We went really early so parking was nice and easy but it gets super busy as the day goes on. You can tell straight away that this playground is a little different. It’s probably better suited to slightly older kids, or if you’re there with toddlers you’ll need to watch them as you can lose sight of them behind the hills.

In addition to hills there are tunnels and scrambling walls, a large climbing net, double flying fox and an excellent swing section. There are cool slides too but beware, if it’s hot they’re not cool at all.
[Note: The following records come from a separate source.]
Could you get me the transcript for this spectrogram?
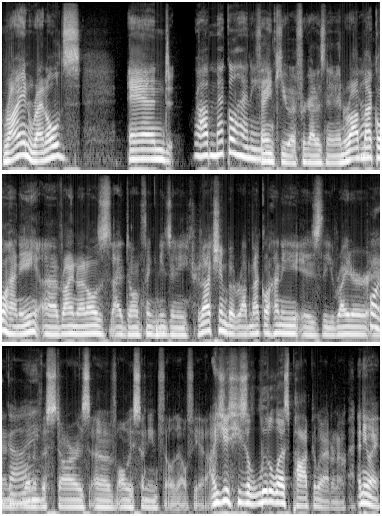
Ryan Reynolds and Rob McElhenney. Thank you. I forgot his name. And Rob McElhenney, uh, Ryan Reynolds, I don't think needs any introduction, but Rob McElhenney is the writer Poor and guy. one of the stars of Always Sunny in Philadelphia. I just, he's a little less popular. I don't know. Anyway,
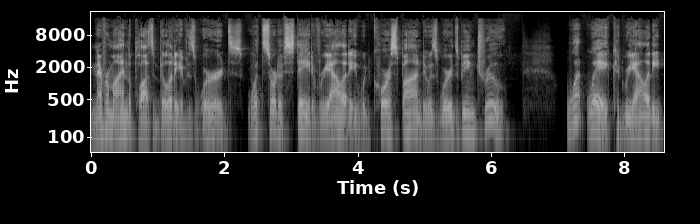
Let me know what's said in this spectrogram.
Never mind the plausibility of his words. What sort of state of reality would correspond to his words being true? What way could reality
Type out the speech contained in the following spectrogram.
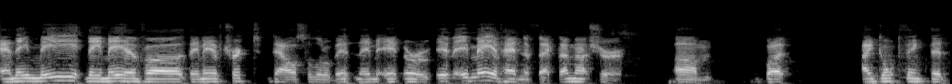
and they may they may have uh, they may have tricked Dallas a little bit, and they may, or it, it may have had an effect. I'm not sure. Um, but I don't think that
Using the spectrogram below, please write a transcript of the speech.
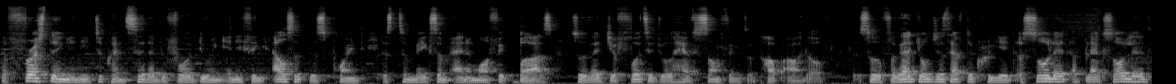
The first thing you need to consider before doing anything else at this point is to make some anamorphic bars so that your footage will have something to pop out of. So for that, you'll just have to create a solid, a black solid,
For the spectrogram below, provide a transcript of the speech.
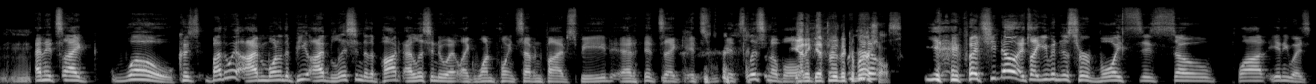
Mhm. And it's like, whoa. Cause by the way, I'm one of the people I've listened to the pod. I listened to it at like 1.75 speed and it's like, it's, it's listenable. You got to get through the But, you know, commercials. Yeah, but you know, it's like even just her voice is so plot. Anyways,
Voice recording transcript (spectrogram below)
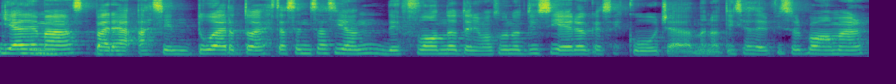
Y además, para acentuar toda esta sensación, de fondo tenemos un noticiero que se escucha dando noticias del Fisselbomber.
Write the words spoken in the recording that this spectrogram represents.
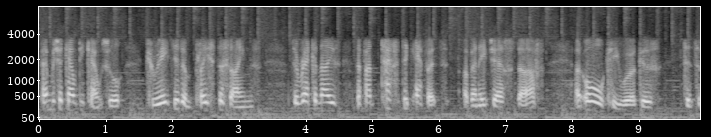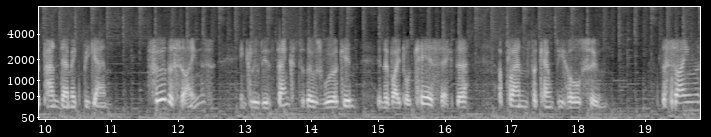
Pembrokeshire County Council created and placed the signs to recognise the fantastic efforts of NHS staff and all key workers since the pandemic began. Further signs, including thanks to those working in the vital care sector, are planned for County Hall soon. The signs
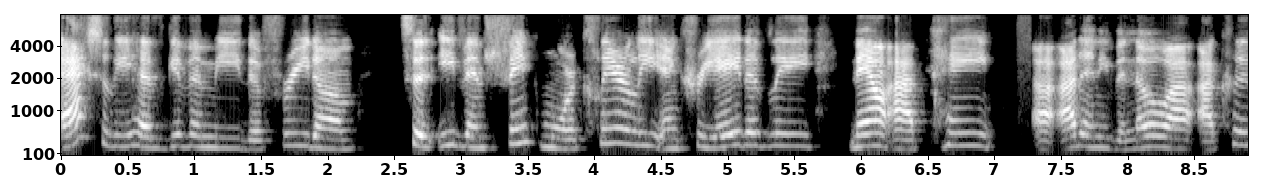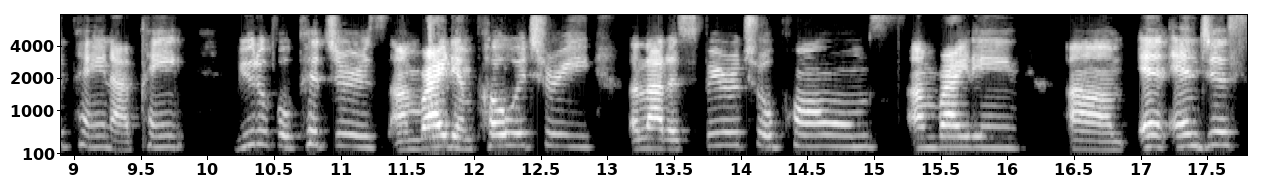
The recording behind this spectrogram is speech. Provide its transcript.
actually has given me the freedom to even think more clearly and creatively. Now I paint. I, I didn't even know I, I could paint. I paint beautiful pictures. I'm writing poetry, a lot of spiritual poems. I'm writing, um, and and just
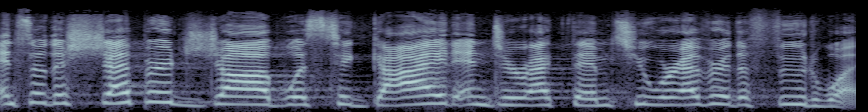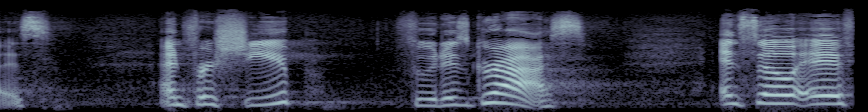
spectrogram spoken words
And so the shepherd's job was to guide and direct them to wherever the food was. And for sheep, food is grass. And so if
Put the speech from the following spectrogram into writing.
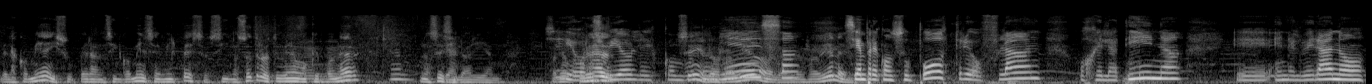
de la comida y superan 5 mil, 6 mil pesos. Si nosotros lo tuviéramos que poner, no sé si lo haríamos. Sí, o por eso- ravioles con Sí, los ravioles, ravioles. siempre con su postre, o flan, o gelatina. eh, en el verano,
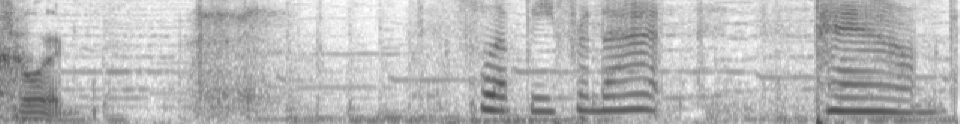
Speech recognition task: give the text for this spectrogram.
Zord. Flippy for that. Pound.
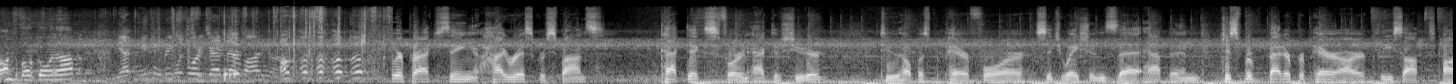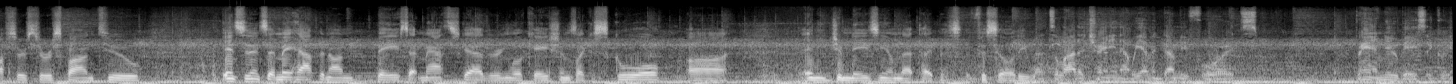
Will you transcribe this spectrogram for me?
Talk about going up. Yep, you can reach forward, grab that body. Up, up, up, up, up. We're practicing high risk response tactics for an active shooter to help us prepare for situations that happen, just to better prepare our police officers to respond to incidents that may happen on base at mass gathering locations like a school, uh, any gymnasium, that type of facility. That's a lot of training that we haven't done before. It's brand new basically.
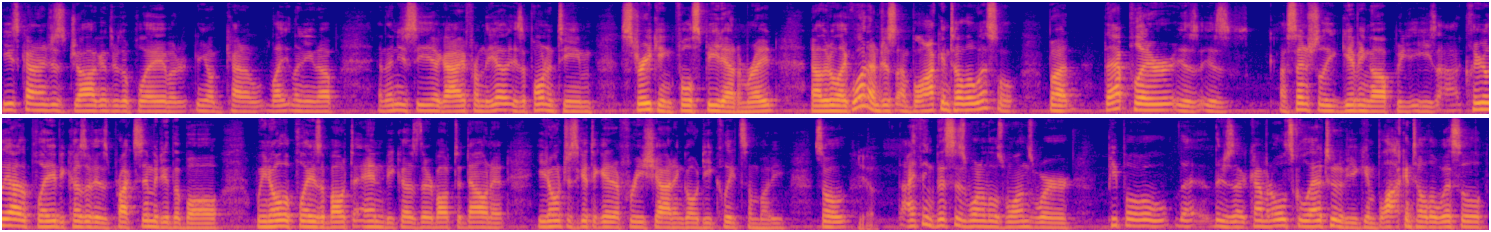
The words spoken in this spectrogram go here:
he's kind of just jogging through the play, but you know, kind of lightening up. And then you see a guy from the his opponent team streaking full speed at him. Right now, they're like, "What? I'm just I'm blocking till the whistle." But that player is is essentially giving up. He's uh, clearly out of the play because of his proximity to the ball. We know the play is about to end because they're about to down it. You don't just get to get a free shot and go decleat somebody. So Yep. I think this is one of those ones where people that there's a kind of an old school attitude of you can block until the whistle.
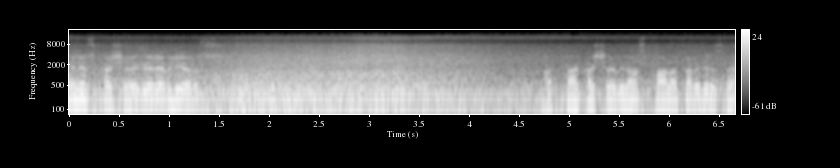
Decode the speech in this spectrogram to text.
Henüz kaşığı görebiliyoruz. Hatta kaşığı biraz parlatabiliriz de.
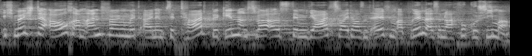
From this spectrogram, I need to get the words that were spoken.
Ich möchte auch am Anfang mit einem Zitat beginnen, und zwar aus dem Jahr 2011 im April, also nach Fukushima.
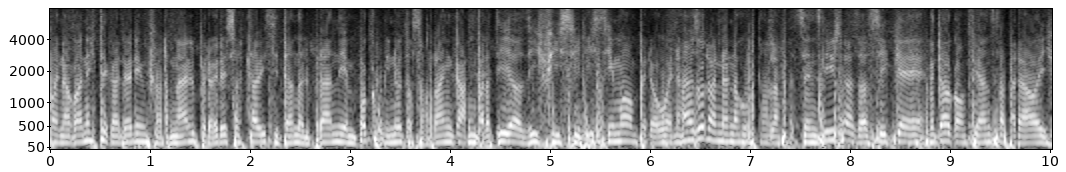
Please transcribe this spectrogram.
Bueno, con este calor infernal, Progreso está visitando el Prandi. En pocos minutos arranca un partido dificilísimo, pero bueno, a nosotros no nos gustan las sencillas, así que me tengo confianza para hoy.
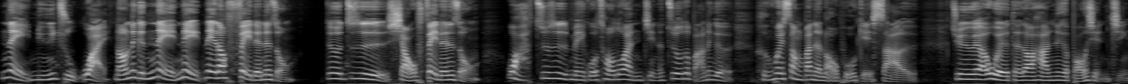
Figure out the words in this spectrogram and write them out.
内女主外，然后那个内内内到废的那种，就就是小废的那种，哇，就是美国超多案件的，最后都把那个很会上班的老婆给杀了。就因为要为了得到他的那个保险金，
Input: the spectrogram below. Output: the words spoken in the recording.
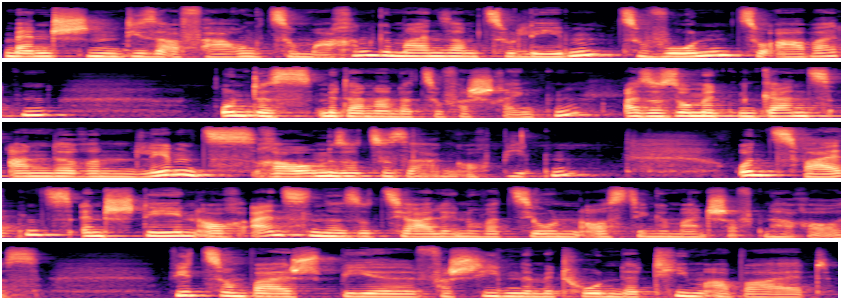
Menschen diese Erfahrung zu machen, gemeinsam zu leben, zu wohnen, zu arbeiten und es miteinander zu verschränken. Also somit einen ganz anderen Lebensraum sozusagen auch bieten. Und zweitens entstehen auch einzelne soziale Innovationen aus den Gemeinschaften heraus, wie zum Beispiel verschiedene Methoden der Teamarbeit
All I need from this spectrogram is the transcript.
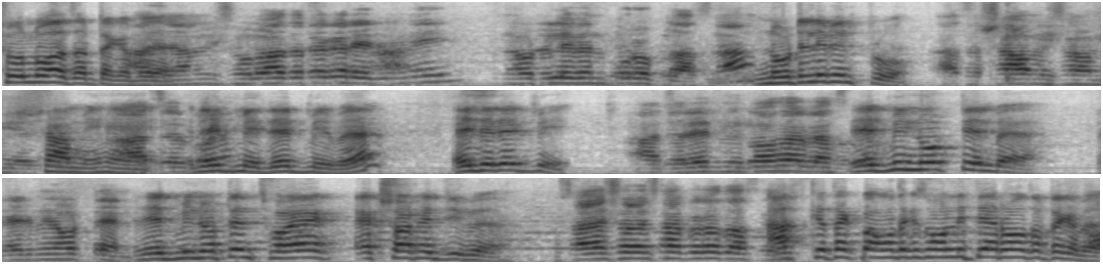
ষোলো হাজার টাকা ভাই আমি অনলি ষোলো হাজার টাকা Redmi note eleven pro plus না? নোট ইলেভেন প্রো আচ্ছা শাওমি শাওমি স্বামী হ্যাঁ। আচ্ছা রেডমি রেডমি ভাই এই যে রেডমি আচ্ছা রেডমি কত আছে রেডমি নোট টেন ভাই ছয় একশো আঠাশ জিবি সাড়ে সাড়ে থাকবে কত আছে? আজকে থাকবে আমাদের কাছে অনলি তেরো হাজার টাকা ভাই।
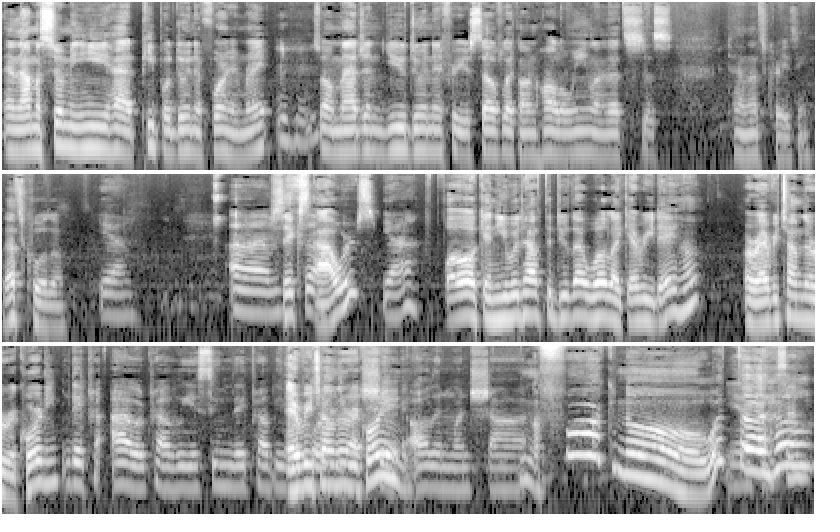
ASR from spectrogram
And I'm assuming he had people doing it for him, right? Mhm. So imagine you doing it for yourself, like on Halloween. Like that's just, damn, that's crazy. That's cool though. yeah. Um, Six so- hours? Yeah, Fuck, and you would have to do that well, like every day, huh? Or every time they're recording? they. Pro- I would probably assume they probably Every time they're recording? all in one shot. No, fuck no. What You the think so? hell?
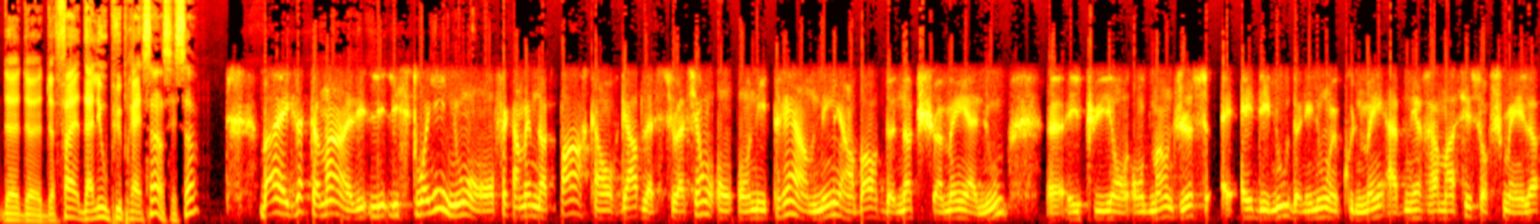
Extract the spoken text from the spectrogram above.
de faire d'aller au plus pressant, c'est ça? Ben exactement. Les, citoyens, nous, on fait quand même notre part quand on regarde la situation. On, est prêt à emmener en bord de notre chemin à nous. Euh, et puis on, demande juste aidez-nous, donnez-nous un coup de main à venir ramasser sur ce chemin-là.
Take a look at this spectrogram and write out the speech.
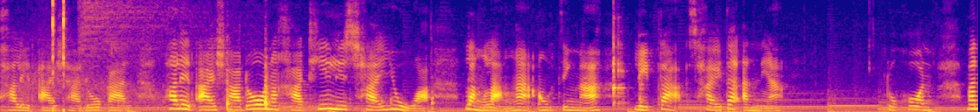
palette eyeshadow กัน palette eyeshadow นะคะที่ลิซใช้อยู่อะหลังๆอะเอาจริงนะ ลิซอะใช้แต่อันเนี้ย ทุกคน มัน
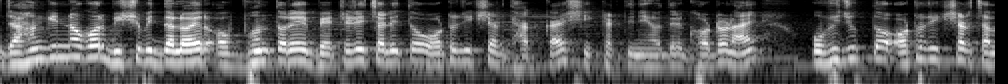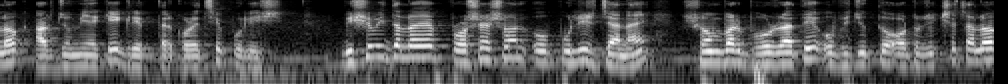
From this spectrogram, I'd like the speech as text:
জাহাঙ্গীরনগর বিশ্ববিদ্যালয়ের অভ্যন্তরে ব্যাটারি চালিত অটোরিকশার ধাক্কায় শিক্ষার্থী নিহতের ঘটনায় অভিযুক্ত অটোরিকশার চালক আরজু মিয়াকে গ্রেপ্তার করেছে পুলিশ। বিশ্ববিদ্যালয়ের প্রশাসন ও পুলিশ জানায়, সোমবার ভোররাতে অভিযুক্ত অটোরিকশা চালক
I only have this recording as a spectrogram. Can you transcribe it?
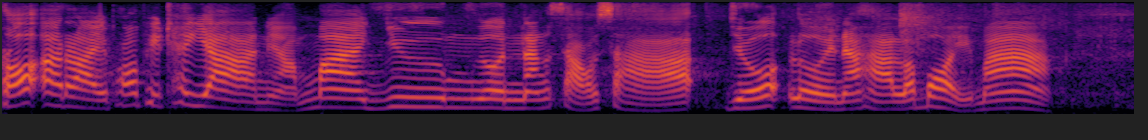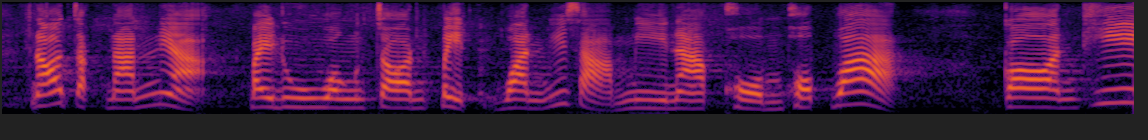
เพราะอะไรเพราะพิทยาเนี่ยมายืมเงินนางสาวสาเยอะเลยนะคะแล้วบ่อยมาก นอกจากนั้นเนี่ยไปดูวงจรปิดวันที่ 3 มีนาคม พบว่าก่อนที่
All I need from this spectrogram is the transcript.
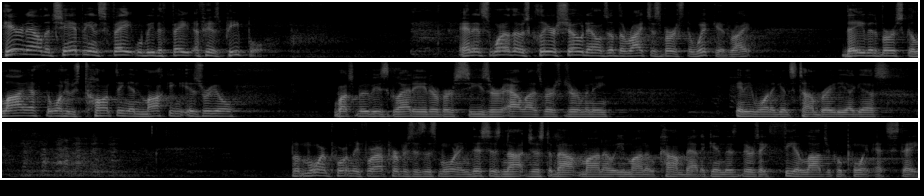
Here now the champion's fate will be the fate of his people. And it's one of those clear showdowns of the righteous versus the wicked, right? David versus Goliath, the one who's taunting and mocking Israel. Watch movies, Gladiator versus Caesar, Allies versus Germany. Anyone against Tom Brady, I guess. but more importantly, for our purposes this morning, this is not just about mano a mano combat. Again, there's a theological point at stake.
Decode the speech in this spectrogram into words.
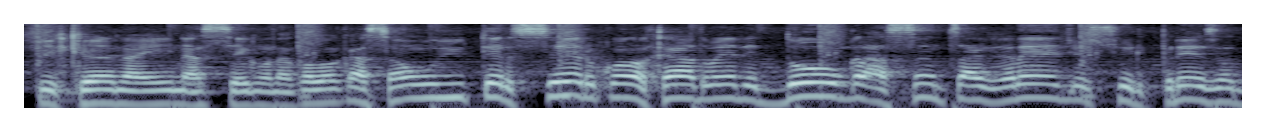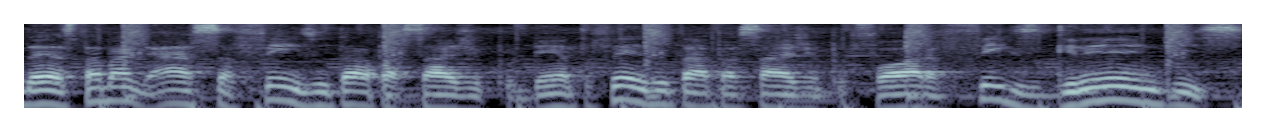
ficando aí na segunda colocação. E o terceiro colocado, ele, Douglas Santos, a grande surpresa desta bagaça. Fez ultrapassagem por dentro, fez ultrapassagem por fora, fez grandes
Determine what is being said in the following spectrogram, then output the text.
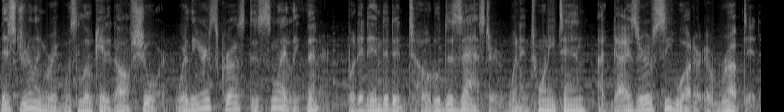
This drilling rig was located offshore, where the Earth's crust is slightly thinner, but it ended in total disaster when in 2010, a geyser of seawater erupted,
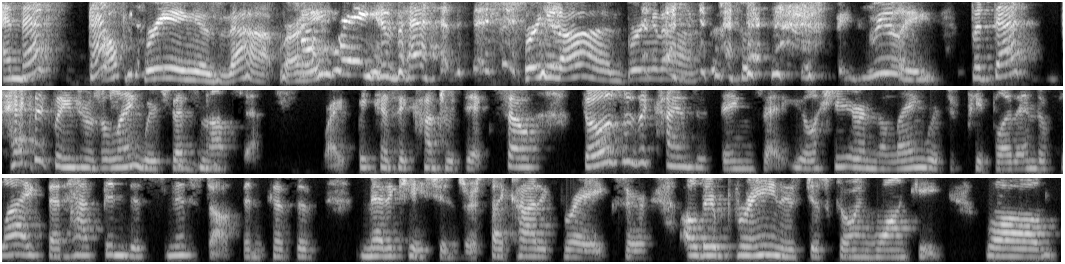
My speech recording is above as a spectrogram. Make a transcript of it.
And that's that's how freeing is that, right? How freeing is that? bring it on, bring it on. really, but that technically, in terms of language, that's nonsense, right? Because it contradicts. So those are the kinds of things that you'll hear in the language of people at end of life that have been dismissed often because of medications or psychotic breaks or oh, their brain is just going wonky. Well,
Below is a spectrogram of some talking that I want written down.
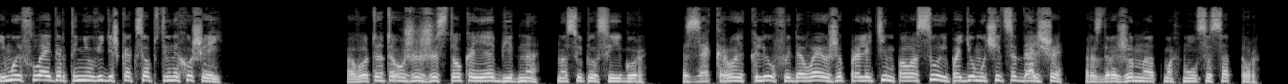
и мой флайдер ты не увидишь как собственных ушей». «А вот это уже жестоко и обидно», — насупился Егор. «Закрой клюв и давай уже пролетим полосу и пойдем учиться дальше», — раздраженно отмахнулся Саттор.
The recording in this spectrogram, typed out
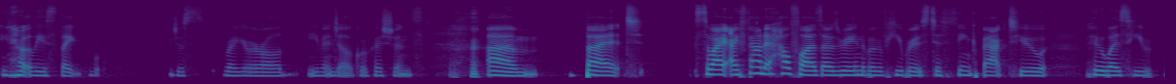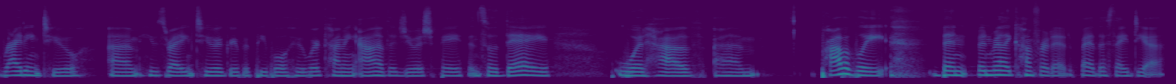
you know, at least like just regular old evangelical Christians. um, but so I, I found it helpful as I was reading the book of Hebrews to think back to who was he writing to. Um, he was writing to a group of people who were coming out of the Jewish faith, and so they would have um, probably been been really comforted by this idea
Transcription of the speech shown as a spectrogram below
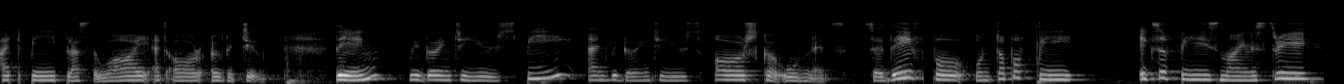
at P plus the y at R over 2. Then we're going to use P and we're going to use R's coordinates. So therefore on top of P, x of P is minus 3,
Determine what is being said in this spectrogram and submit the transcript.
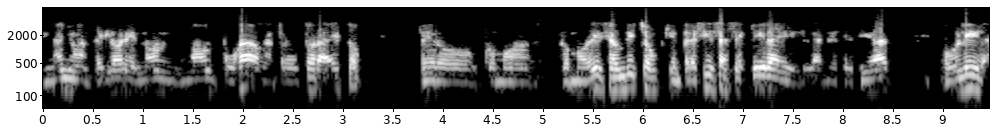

There’s also an awesome 12 metre high climbable treehouse-style structure that overlooks the entire playground and that older kids will enjoy.

We wandered down to the riverside which was lovely as you can look at the various boats passing by. If you’re up for a coffee or refreshment, there’s the Armoury Wharf Cafe and there’s a little kiosk right next to the water play area, which is where the toilets are located as well. The one negative of the park, and unfortunately in summer it’s a big one, is that there’s just not enough shade. There are only a handful of umbrellas which obviously get snapped up quickly and there are minimal trees. The area is in desperate need of some shade sails. If you’re hard core in the heat then you’ll probably be able to hack it. But for this reason alone, next time we visit we’ll do so when it’s cooler, even if this means sacrificing the water play.

There’s heaps of other stuff to do in the area so you could easily make a day of it with bike and segway riding, walking, the BirdLife Discovery Centre, picnicking and they even have a Gallery which is open on weekends. It’s worth visiting sydneyolympicpark.com.au to help plan your day.

 

Not so far afield – If you’re not up for some quality car time with the small people, Fagan Park is one of our all time favourites that’s a little closer to the Hills. You can read more about it here. There’s also West Epping Park which was redeveloped reasonably recently and is awesome – again, not too far to go either.

What other parks do you feel are worthy of the drive a little further afield?